Angie Smith, bestselling author and popular speaker, confesses in her new book, Chasing God, that she had been a Christian for more than 10 years when she experienced what she calls a "crisis of faith" — coming to the end of her own exhaustive efforts to understand God.
Instead of getting to know Him for herself, Smith spent those years trying to figure God out, and using what others had to say about Him as her guidepost.
"And maybe you, like me, have been spending your time going after the wrong objectives (without realizing it) and it's left you weary of the whole process," Smith writes in Chasing God. "What was meant to be a gift has become an obligation, a source of guilt or a way to fight fear." more >>
NEW YORK — Gary Haugen, founder and CEO of human rights organization International Justice Mission, recently visited the American Bible Society in NYC to talk with Gabe Lyons of Q Ideas about his new book, The Locust Effect: Why the End of Poverty Requires the End of Violence.
"Beneath the surface of the world's poorest communities, common violence — like rape, forced labor, illegal detention, land theft, police abuse and other brutality — has become routine and relentless. And like a horde of locusts devouring everything in their path, the unchecked plague of violence ruins lives, blocks the road out of poverty, and undercuts development," reads a publisher description of Haugen's The Locust Effect, co-written with Victor Boutros.
Haugen has led International Justice Mission for 17 years in its mission to protect the world's poorest and most vulnerable from violence, exploitation and oppression. Haugen, formerly a lawyer at the U.S. Department of Justice, saw the horrors of unchecked and systematic violence firsthand when he served as director of the U.N. investigative team in a post-genocide Rwanda. more >>
Tony Dungy, history-making NFL coach and bestselling author, has penned with wife Lauren Dungy a new book titled Uncommon Marriage: Learning about Lasting Love and Overcoming Life's Obstacles Together that gives an intimate look at how the evangelical Christian couple has managed to keep their relationship thriving for 31 years.
"We've learned there's no secret formula to a happy marriage," says Mr. Dungy in a preview video of the book. "We've walked together hand-in-hand to meet life's challenges head-on."
"We don't feel like experts, but we do have a story to share and principles we've learned that we hope can connect with issues you're experiencing in your marriage," says Mrs. Dungy. more >>
A grand jury has indicted a New York pastor on charges that he sexually molested three children a decade ago.
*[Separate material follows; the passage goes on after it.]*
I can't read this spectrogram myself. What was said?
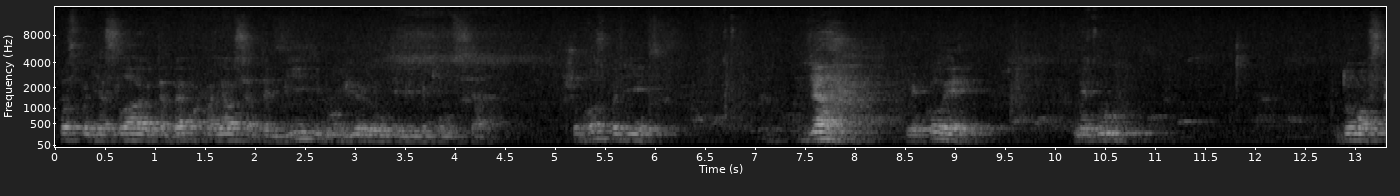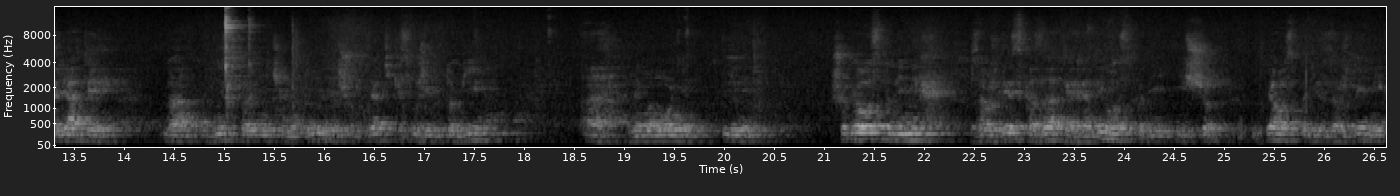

The Rev. Roy Harriger, 70, the pastor of Community Fellowship Church in Hartland, was accused of molesting his son and daughter in December. According to those charges, the acts occurred between September 2000 and September 2001, when the children were between the ages of 7 and 9.
New York City Mayor Bill de Blasio has announced that he will not be participating in the city's historic St. Patrick's Day parade in March because of its policy prohibiting LGBT groups from carrying pro-gay banners. His decision has struck the ire of some public figures in the city who argue the politician is opting out of an important and historical tradition.
De Blasio, who was elected to his post in November 2013, is the first NYC mayor in 20 years to not participate in the famous march down Fifth Avenue that is considered to be the largest St. Patrick's Day celebration in the nation. When de Blasio served as public advocate for the city, he participated in an alternative St. Patrick's Day parade in Queens that allowed LGBT participants to carry signs.
"I will be participating in a number of other events to honor the Irish heritage of this city," de Blasio said at a press conference earlier this week, adding, "But I simply disagree with the organizers of that parade." more >>
After an upturned brick led to the discovery of thousands of buried bodies in one of Rome's ancient catacombs, scientists determined to solve the mystery behind the unusual discovery considered the possibility that the corpses might have been Christian victims of persecution.
In "Roman Catacomb Mystery," set to premiere on PBS Wednesday night, presenter and historian Michael Scott leads viewers into the curious circumstances surrounding six chambers packed tight with human bodies found beneath the streets of Rome.
Were these estimated 2,000 dead, among them men, women and young people, victims of intolerant Roman leaders, such as Nero who brutally targeted Christians, having some of them torn apart by wild animals or burned to death? more >>